Amid the rise of the Black Lives Matter movement in the UK and the disproportionate mortality rate amongst BAME (Black, Asian and minority ethnic) people during the Covid-19 pandemic, it’s never been more important to talk about what racism looks like in Britain.
Whether it’s the disproportionate impact of austerity measures on the income of Black British households, the wrongful detention and deportation of members of the Windrush generation, or the fact that Black men are more likely to be stopped and searched, arrested, prosecuted and held in high security conditions once convicted when compared to white men, it is undeniable that stark racial disparities exist across systems within the UK.
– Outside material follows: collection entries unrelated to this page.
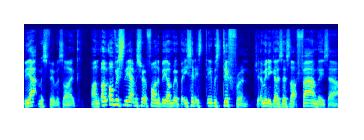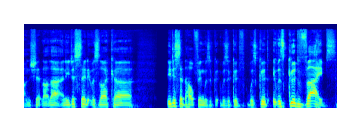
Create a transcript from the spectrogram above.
the atmosphere was like. Obviously, the atmosphere at Final be unreal, but he said it was different. I mean, he goes, "There's like families out and shit like that," and he just said it was like uh, he just said the whole thing was a good, was a good was good. It was good vibes.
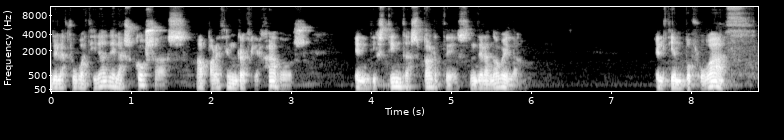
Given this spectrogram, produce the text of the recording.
de la fugacidad de las cosas, aparecen reflejados en distintas partes de la novela. El tiempo fugaz,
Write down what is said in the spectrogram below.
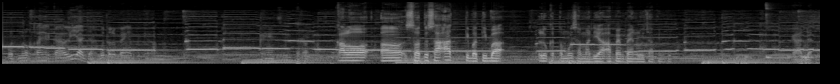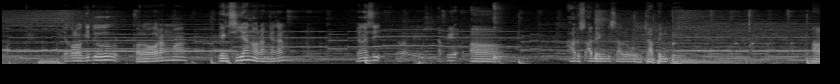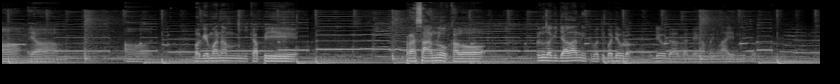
Buat meluk terakhir kali aja, gue tuh pengen pikir. pengen sih Kalau eh, suatu saat tiba-tiba lu ketemu sama dia, apa yang pengen lu ucapin? Pip? nggak ada ya kalau gitu kalau orang mah gengsian orangnya kan ya nggak sih Tapi eh, harus ada yang bisa lu ucapin, Pi. Eh, ya eh, bagaimana menyikapi perasaan lu kalau lu lagi jalan nih tiba-tiba dia udah dia udah gandeng sama yang lain gitu.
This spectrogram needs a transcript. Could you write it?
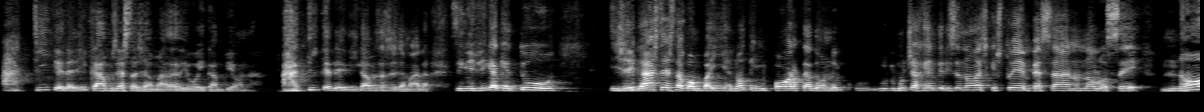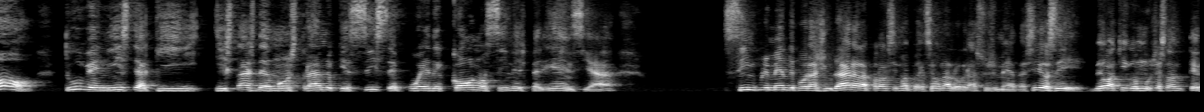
a ti te dedicamos esta llamada de hoy, campeona. A ti te dedicamos esta llamada. Significa que tú llegaste a esta compañía, no te importa donde mucha gente dice, no, es que estoy empezando, no lo sé. No, tú viniste aquí y estás demostrando que sí se puede con o sin experiencia simplemente por ayudar a la próxima persona a lograr sus metas. Sí o sí, veo aquí que muchos te,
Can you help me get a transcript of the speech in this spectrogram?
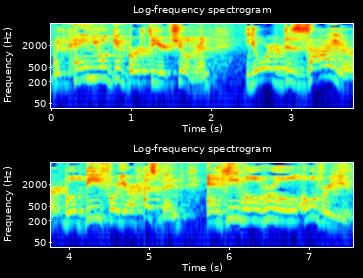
With pain you will give birth to your children. Your desire will be for your husband, and he will rule over you.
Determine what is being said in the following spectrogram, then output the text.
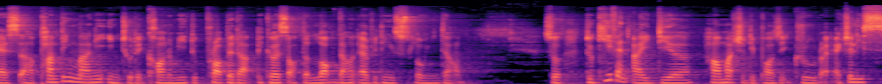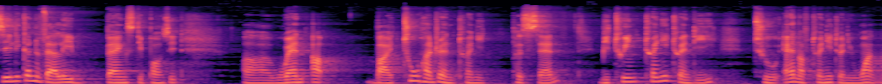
as uh, pumping money into the economy to prop it up because of the lockdown, everything is slowing down. So to give an idea how much the deposit grew, right? Actually, Silicon Valley Bank's deposit uh, went up by 220% between 2020 to end of 2021.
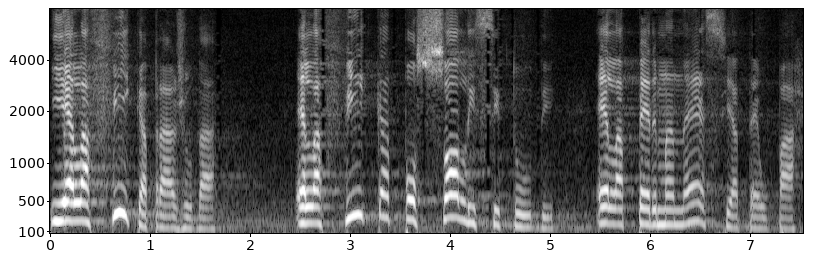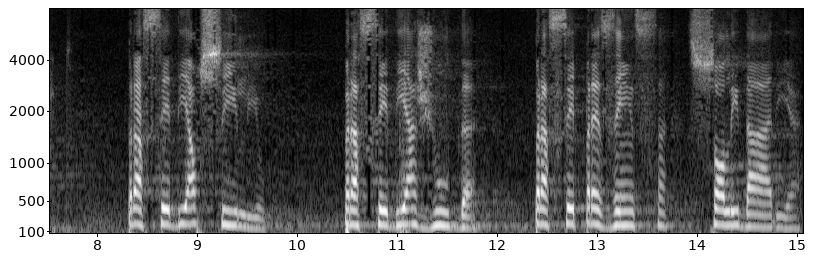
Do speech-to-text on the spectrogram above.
E ela fica para ajudar. Ela fica por solicitude. Ela permanece até o parto para ser de auxílio, para ser de ajuda para ser presença solidária,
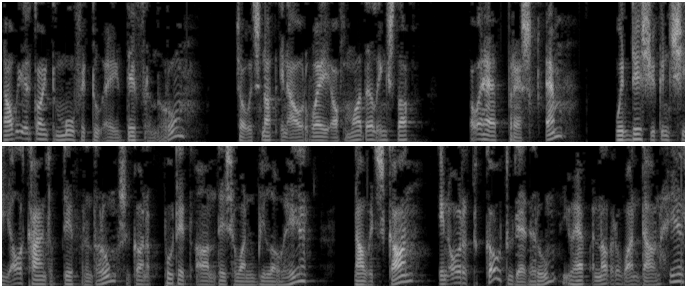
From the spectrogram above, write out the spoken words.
Now we are going to move it to a different room, so it's not in our way of modeling stuff. Go ahead, press M with this you can see all kinds of different rooms. We're gonna put it on this one below here. Now it's gone. In order to go to that room, you have another one down here.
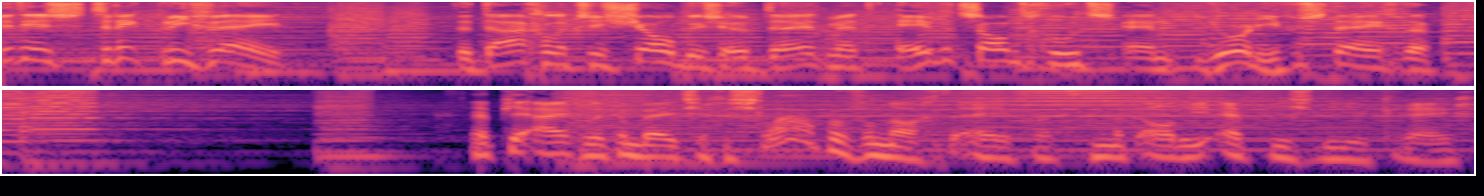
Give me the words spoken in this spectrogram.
Dit is Strik Privé, de dagelijkse showbiz-update met Evert Zandgoeds en Jordi Versteegde. Heb je eigenlijk een beetje geslapen vannacht, Evert, met al die appjes die je kreeg?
Unfortunately, as a healthcare professional, I’ve come to understand the healthcare system is no exception.
I have seen first-hand how racial and ethnic minority groups suffer from some of the poorest health outcomes in the UK. Compared to their white counterparts, Black people are over-represented in mental health institutions and are over four times more likely to be sectioned due to psychiatric illness. Black women are five times more likely to die post-birth, and infant mortality is highest amongst BAME groups. Black and south Asian subpopulations have also been found to be at least two times more likely to die of Covid-19.